The Cuisine Solutions Blog - Out of the Bag

How to upgrade your brunch game, just in time for Easter.

How to upgrade your brunch game, just in time for Easter.

The main advantage of sous-vide lies in the control of time and temperature. Its beauty stems from the fact that playing with these can produce any desired outcome - whether you like your egg runny or firm. Lucky for you, we’ve done the work so you can take the credit.

45 Minute Egg

Nature was generous enough to seal eggs inside their own packaging – the shell - so there is no need for sous-vide pouches. All you need to do is gently drop your whole egg in a water bath for 45 minutes at 63.2°C (yes, that’s the magic number!). The egg will be pasteurized (meaning it’s completely safe!). The yolk will still be fluid but thicker than its raw state. Add a pinch of flaky salt and pepper and enjoy it over toast or even a bowl of your favorite pasta! 

With this texture, you can also use it in the same application you would use a raw egg such as mayonnaise. And we’ve got you covered with our Chief Scientist, Bruno Goussault’s recipe. 



1 Whole Egg
1 Tbsp Strong Mustard
Dash Cider Vinegar
Drizzle Peanut Oil
Pinch Salt & Pepper

1. Cook the egg yolk at 63.2 °C for 45 minutes.
2. Cool the cooked egg yolk at room temperature.
3. Mix the cooled egg yolk with a tablespoon of strong mustard, a
dash of cider vinegar, a pinch of salt and pepper.
4. Add a drizzle of peanut oil and beat ingredients together.
5. Continuously drizzle oil in the mixture while continuing to beat,
until obtaining the desired consistency and taste. It is important to
know that the stronger the beat, the thicker the mayonnaise, on the
other side, a smooth motion will result in a creamy texture. The
intensity of flavor depends on the quality of the oil used, (it is
preferable to have a flavorful mayonnaise if used alone versus a more
neutral taste is preferable when used with derived sauces).
But wait! We’ve got more secrets to share with you.
90 Minute Egg
With a cooking time of 90 minutes at 63.2 °C, the yolk is much thicker, resembling modeling clay. The texture of the egg white from the 45 minutes to the 90 minutes has not changed much but it’s the egg yolk that continues to change in texture.
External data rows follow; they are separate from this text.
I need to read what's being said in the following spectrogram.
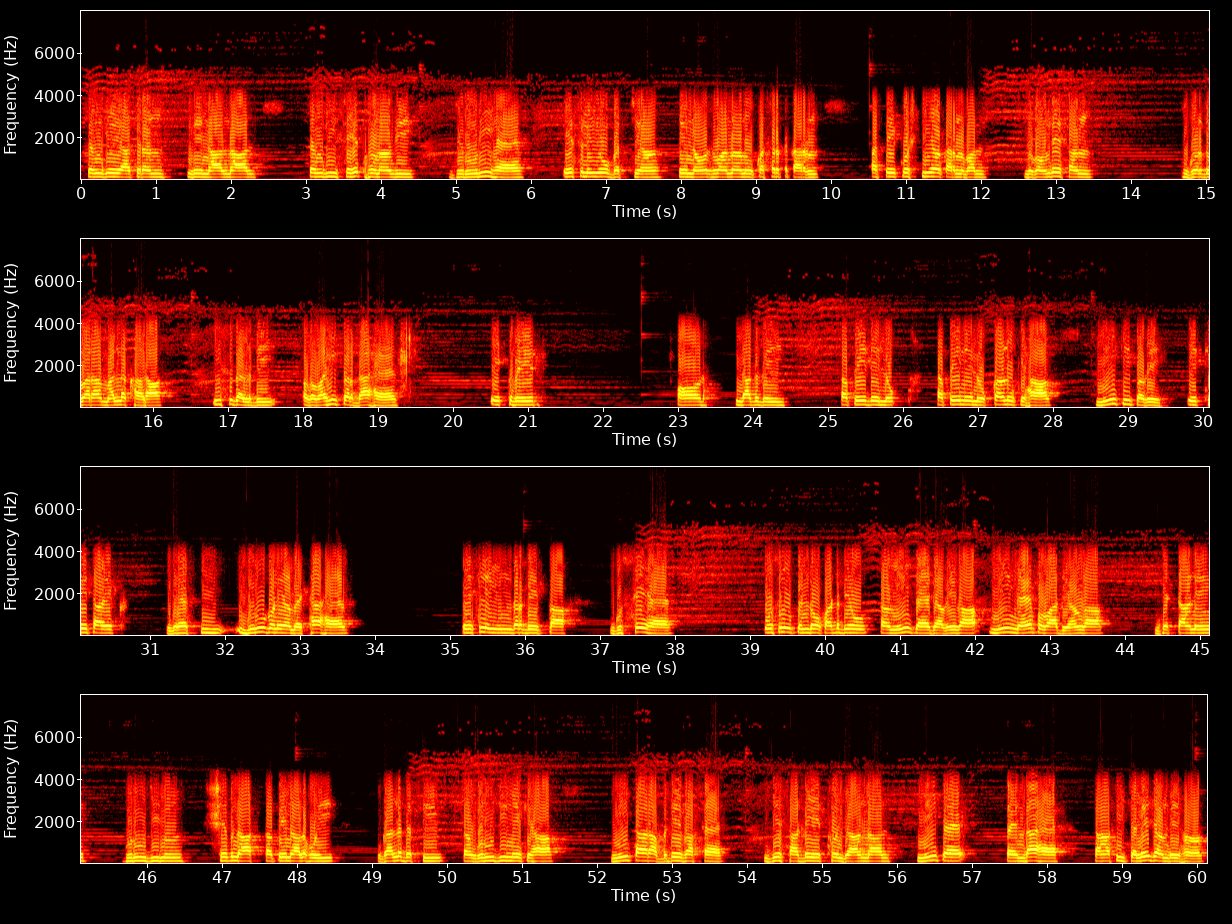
ਚੰਗੇ ਆਚਰਣ ਦੇ ਨਾਲ-ਨਾਲ ਚੰਗੀ ਸਿਹਤ ਹੋਣਾ ਵੀ ਜ਼ਰੂਰੀ ਹੈ। ਇਸ ਲਈ ਉਹ ਬੱਚਿਆਂ ਤੇ ਨੌਜਵਾਨਾਂ ਨੂੰ ਕਸਰਤ ਕਰਨ ਅਤੇ ਕੁਸ਼ਤੀਆਂ ਕਰਨ ਵੱਲ ਲਗਾਉਂਦੇ ਸਨ। ਗੁਰਦੁਆਰਾ ਮੱਲ ਅਖਾੜਾ ਇਸ ਗੱਲ ਦੀ ਅਗਵਾਈ ਕਰਦਾ ਹੈ। ਇੱਕ ਵੇਰ ਔੜ ਲੱਗ ਗਈ। ਤਪੇ ਦੇ ਲੋਕ ਤਪੇ ਨੇ ਲੋਕਾਂ ਨੂੰ ਕਿਹਾ, ਮੀਂਹ ਕੀ ਪਵੇ? ਇੱਥੇ ਤਾਂ ਇੱਕ ਗ੍ਰਹਸਥੀ ਗੁਰੂ ਬਣਿਆ ਬੈਠਾ ਹੈ। ਇਸ ਲਈ ਇੰਦਰ ਦੇਵਤਾ ਗੁੱਸੇ ਹੈ। ਉਸ ਨੂੰ ਪਿੰਡੋਂ ਕੱਢ ਦਿਓ ਤਾਂ ਮੀਂਹ ਪੈ ਜਾਵੇਗਾ। ਮੀਂਹ ਮੈਂ ਪਵਾ ਦਿਆਂਗਾ। ਜੱਟਾਂ ਨੇ ਗੁਰੂ ਜੀ ਨੂੰ ਸ਼ਿਵਨਾਥ ਤਪੇ ਨਾਲ ਹੋਈ ਗੱਲ ਦੱਸੀ ਤਾਂ ਗੁਰੂ ਜੀ ਨੇ ਕਿਹਾ, ਮੀਂਹ ਤਾਂ ਰੱਬ ਦੇ ਵੱਸ ਹੈ। ਜੇ ਸਾਡੇ ਇੱਥੋਂ ਜਾਣ ਨਾਲ ਮੀਂਹ ਪੈ, ਪੈਂਦਾ ਹੈ ਤਾਂ ਅਸੀਂ ਚਲੇ ਜਾਂਦੇ ਹਾਂ।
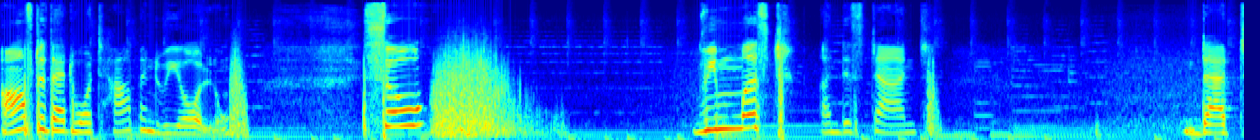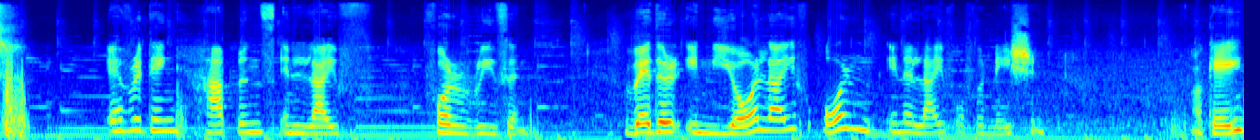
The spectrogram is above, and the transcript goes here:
after that, what happened, we all know. So, we must understand that everything happens in life for a reason, whether in your life or in a life of a nation. Okay?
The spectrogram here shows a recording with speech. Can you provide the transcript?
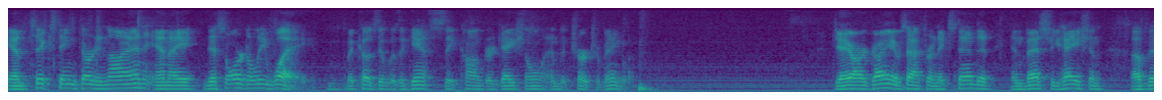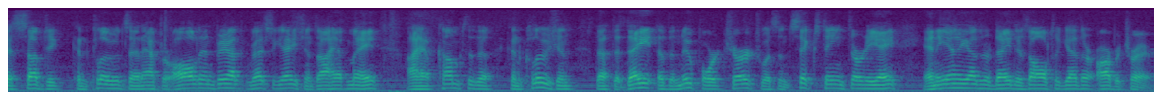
in 1639 in a disorderly way because it was against the Congregational and the Church of England. J.R. Graves, after an extended investigation of this subject, concludes that after all investigations I have made, I have come to the conclusion that the date of the Newport church was in 1638 and any other date is altogether arbitrary.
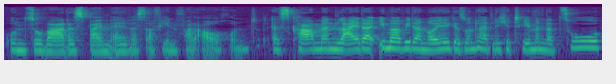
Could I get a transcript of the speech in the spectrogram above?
und so war das beim Elvis auf jeden Fall auch. Und es kamen leider immer wieder neue gesundheitliche Themen dazu.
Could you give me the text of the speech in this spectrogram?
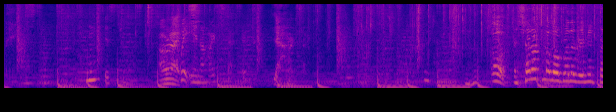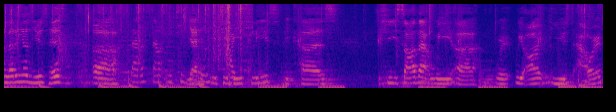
Thanks. Just Alright. wait in a hard stacker. Yeah, hard second. Oh, and shout out to my little brother Raymond for letting us use his uh Battle style ETB. yeah his ETB sleeves because he saw that we uh we we all used ours,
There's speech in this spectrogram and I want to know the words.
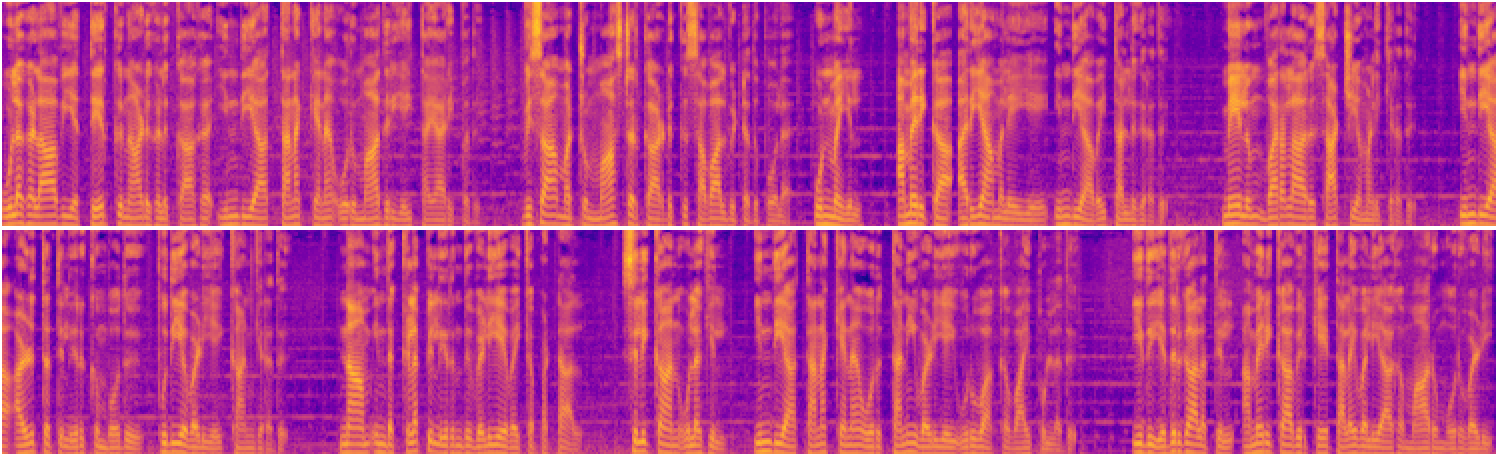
உலகளாவிய தேற்கு நாடுகளுக்காக இந்தியா தனக்கென ஒரு மாதிரியை தயாரிப்பது. விசா மற்றும் மாஸ்டர் கார்டுக்கு சவால் விட்டது போல உண்மையில் அமெரிக்கா அறியாமலேயே இந்தியாவை தள்ளுகிறது. மேலும் வரலாறு சாட்சியமளிக்கிறது. இந்தியா அழுத்தத்தில் இருக்கும்போது புதிய வழியை காண்கிறது. நாம் இந்த கிளப்பில் இருந்து வெளியே வைக்கப்பட்டால் சிலிக்கான் உலகில் இந்தியா தனக்கென ஒரு தனி வழியை உருவாக்க வாய்ப்புள்ளது. இது எதிர்காலத்தில் அமெரிக்காவிற்கே தலைவலியாக மாறும் ஒரு வழி.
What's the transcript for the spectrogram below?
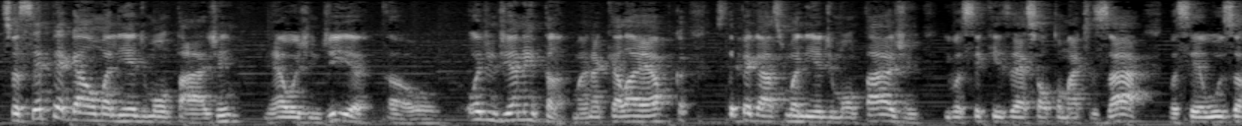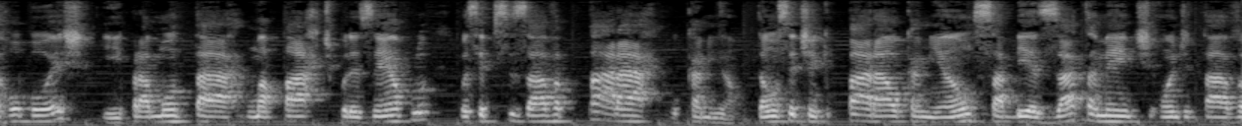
Se você pegar uma linha de montagem, né, hoje em dia, ou Hoje em dia nem tanto, mas naquela época, se você pegasse uma linha de montagem e você quisesse automatizar, você usa robôs e para montar uma parte, por exemplo, você precisava parar o caminhão. Então você tinha que parar o caminhão, saber exatamente onde estava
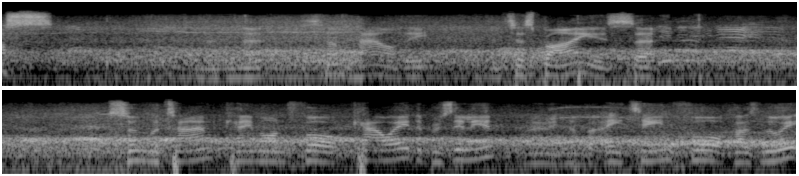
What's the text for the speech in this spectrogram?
Cross. And uh, somehow us by is uh, Sun Mutan came on for Kawe, the Brazilian, wearing number 18 for Vaslui.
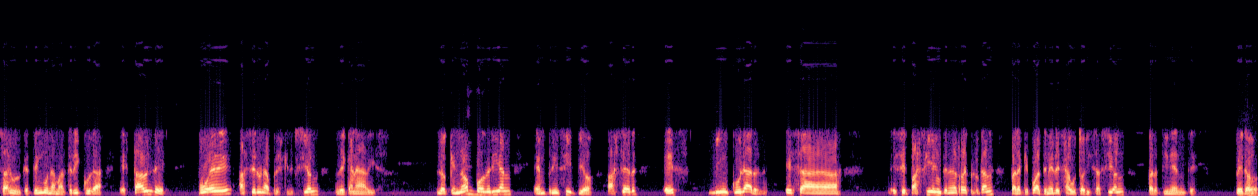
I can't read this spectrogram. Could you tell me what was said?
salud que tenga una matrícula estable puede hacer una prescripción de cannabis. Lo que no podrían, en principio, hacer es vincular esa, ese paciente en el ReproCan para que pueda tener esa autorización pertinente. Pero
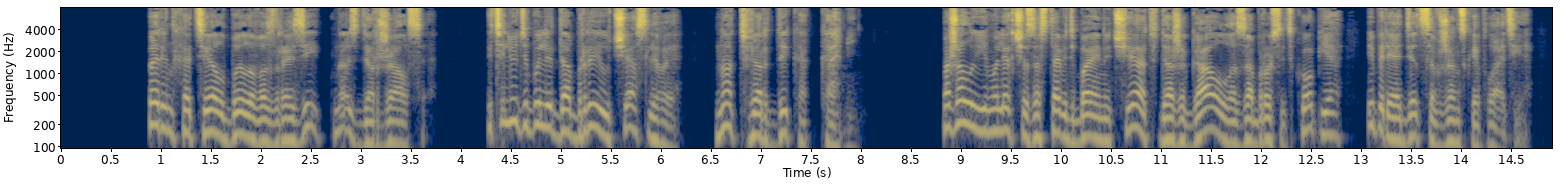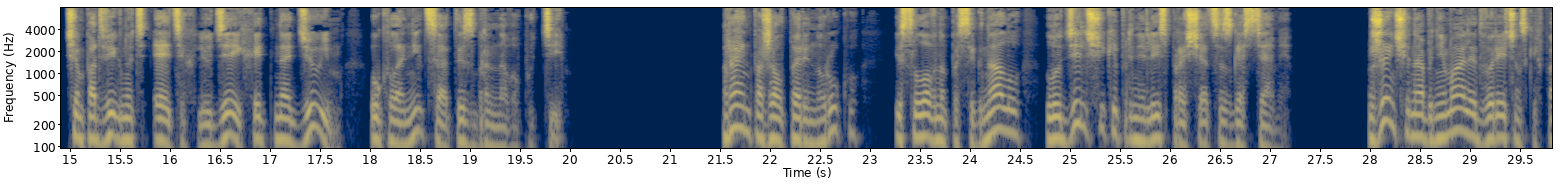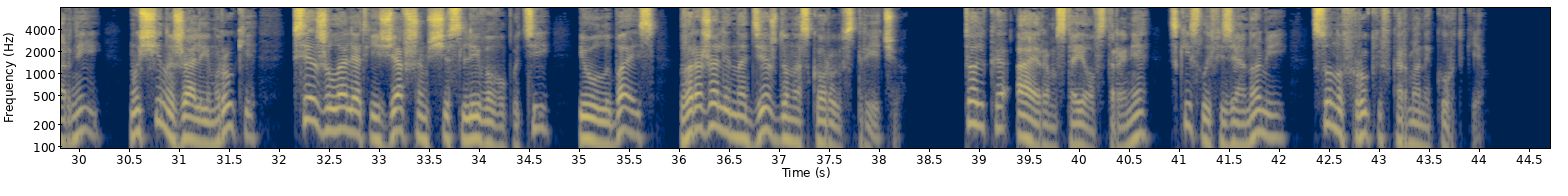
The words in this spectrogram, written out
Перин хотел было возразить, но сдержался. Эти люди были добры и участливы, но тверды, как камень. Пожалуй, ему легче заставить Байн и Чиат, даже Гаула, забросить копья и переодеться в женское платье, чем подвигнуть этих людей хоть на дюйм уклониться от избранного пути. Райн пожал Перину руку, и, словно по сигналу, лудильщики принялись прощаться с гостями. Женщины обнимали двуреченских парней, мужчины жали им руки, все желали отъезжавшим счастливого пути и, улыбаясь, выражали надежду на скорую встречу. Только Айром стоял в стороне с кислой физиономией, сунув руки в карманы куртки.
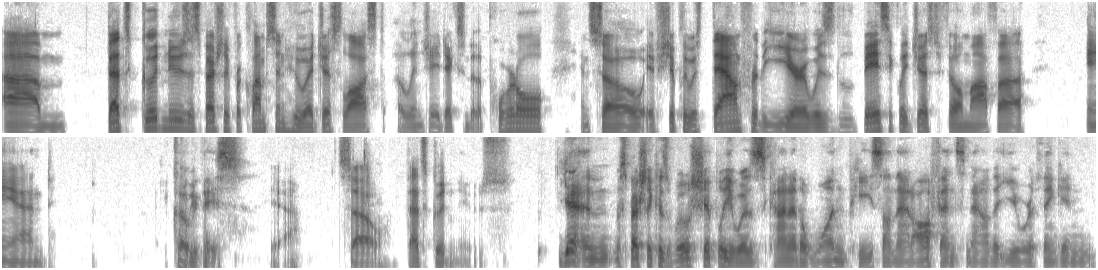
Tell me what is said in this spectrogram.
Um, that's good news, especially for Clemson, who had just lost Lyn-J Dixon to the portal. And so if Shipley was down for the year, it was basically just Phil Mafah and Kobe, Kobe Pace. Pace. Yeah. So that's good news. Yeah, and especially because Will Shipley was kind of the one piece on that offense now that you were thinking,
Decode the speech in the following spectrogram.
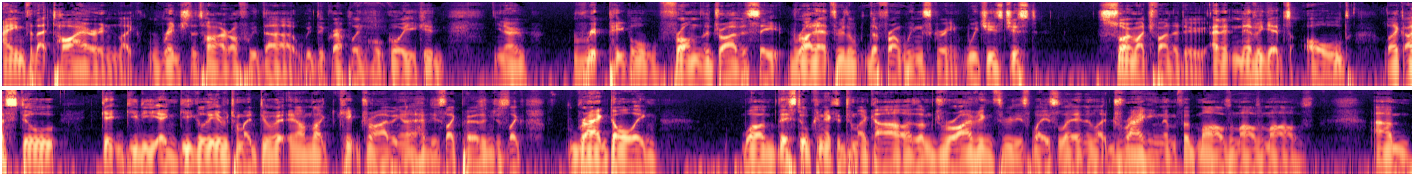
aim for that tire and like wrench the tire off with uh, with the grappling hook, or you could, you know, rip people from the driver's seat right out through the, the front windscreen, which is just so much fun to do, and it never gets old. Like I still get giddy and giggly every time I do it, and I'm like keep driving, and I have this like person just like ragdolling while I'm, they're still connected to my car as I'm driving through this wasteland and like dragging them for miles and miles and miles. Um,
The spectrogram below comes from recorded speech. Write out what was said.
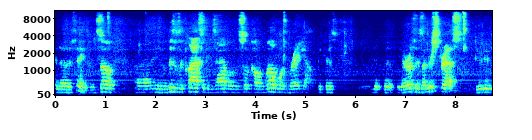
and other things. And so, uh, you know, this is a classic example of the so-called wellbore breakout because the, the, the, earth is under stress due to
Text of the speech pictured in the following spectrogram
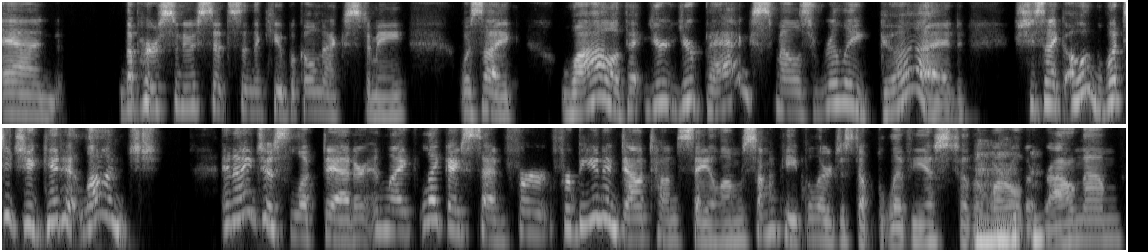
And the person who sits in the cubicle next to me was like, wow, that your your bag smells really good. She's like, "Oh, what did you get at lunch?" And I just looked at her and like like I said, for for being in downtown Salem, some people are just oblivious to the world around them.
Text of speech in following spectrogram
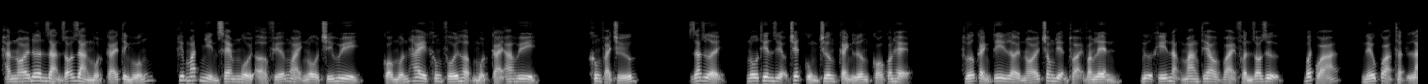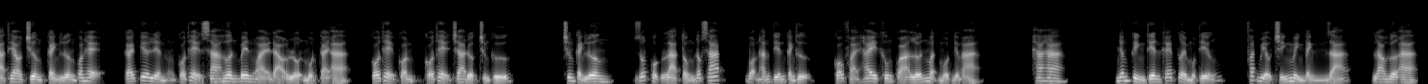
Hắn nói đơn giản rõ ràng một cái tình huống k mắt nhìn xem ngồi ở phía ngoài ngô chí huy, có muốn hay không phối hợp một cái a huy? Không phải chứ. Rát rưởi nô thiên diệu chết cùng trương cảnh lương có quan hệ. Hứa cảnh ti lời nói trong điện thoại vang lên, ngữ khí nặng mang theo vài phần do dự, bất quá nếu quả thật là theo trương cảnh lương quan hệ, cái kia liền có thể xa hơn bên ngoài đảo lộn một cái a có thể còn có thể tra được chứng cứ. Trương cảnh lương, rốt cuộc là tổng đốc sát, bọn hắn tiến cảnh thự, có phải hay không quá lớn mật một điểm a ha ha. Nhâm kình thiên khép cười một tiếng, phát biểu chính mình đánh giá, lao hơ a à,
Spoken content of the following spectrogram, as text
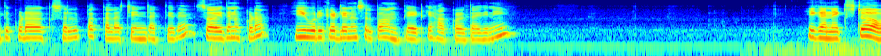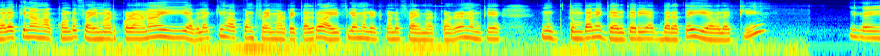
ಇದು ಕೂಡ ಸ್ವಲ್ಪ ಕಲರ್ ಚೇಂಜ್ ಆಗ್ತಿದೆ. ಸೊ ಇದನ್ನು ಕೂಡ ಈ ಹುರಿಗಡಲೆನೂ ಸ್ವಲ್ಪ ಒಂದು ಪ್ಲೇಟ್ಗೆ ಹಾಕ್ಕೊಳ್ತಾ ಇದ್ದೀನಿ. ಈಗ ನೆಕ್ಸ್ಟು ಅವಲಕ್ಕಿನ ಹಾಕ್ಕೊಂಡು ಫ್ರೈ ಮಾಡ್ಕೊಳ್ಳೋಣ. ಈ ಅವಲಕ್ಕಿ ಹಾಕ್ಕೊಂಡು ಫ್ರೈ ಮಾಡಬೇಕಾದ್ರೂ ಐ ಫ್ಲೇಮಲ್ಲಿ ಇಟ್ಕೊಂಡು ಫ್ರೈ ಮಾಡಿಕೊಂಡ್ರೆ ನಮಗೆ ತುಂಬಾ ಗರಿಗರಿಯಾಗಿ ಬರುತ್ತೆ ಈ ಅವಲಕ್ಕಿ. ಈಗ ಈ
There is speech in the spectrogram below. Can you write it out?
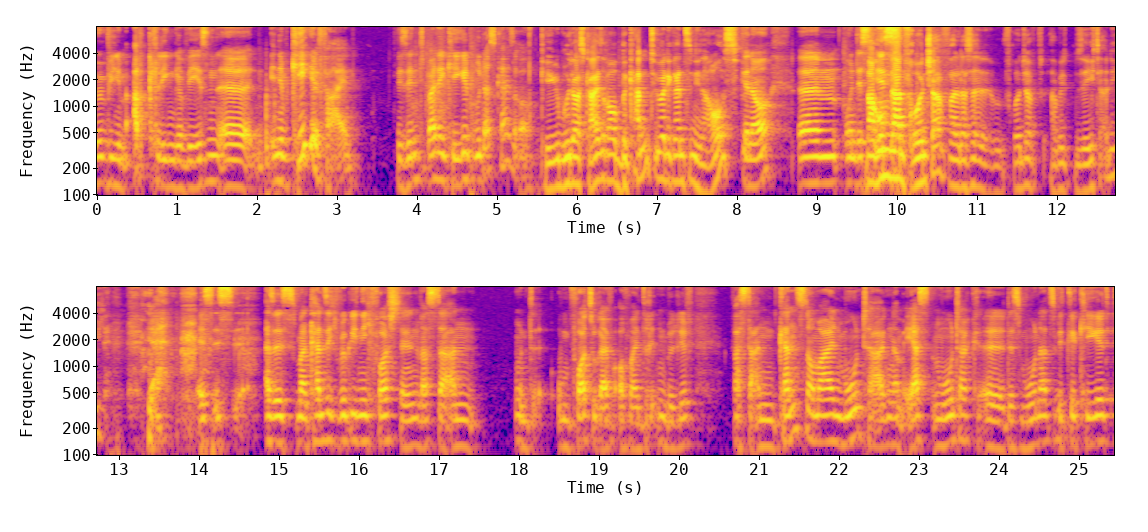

The 90 minute egg is also pasteurized.  Since the egg is thicker, it may not have the same application as the 45 minute egg, but that’s up to you to decide! We suggest cracking it directly over your spring salad. 


Interested in learning more about the sous-vide technique? Take an online Advanced Sous-Vide Meat & Poultry course

comments powered by Disqus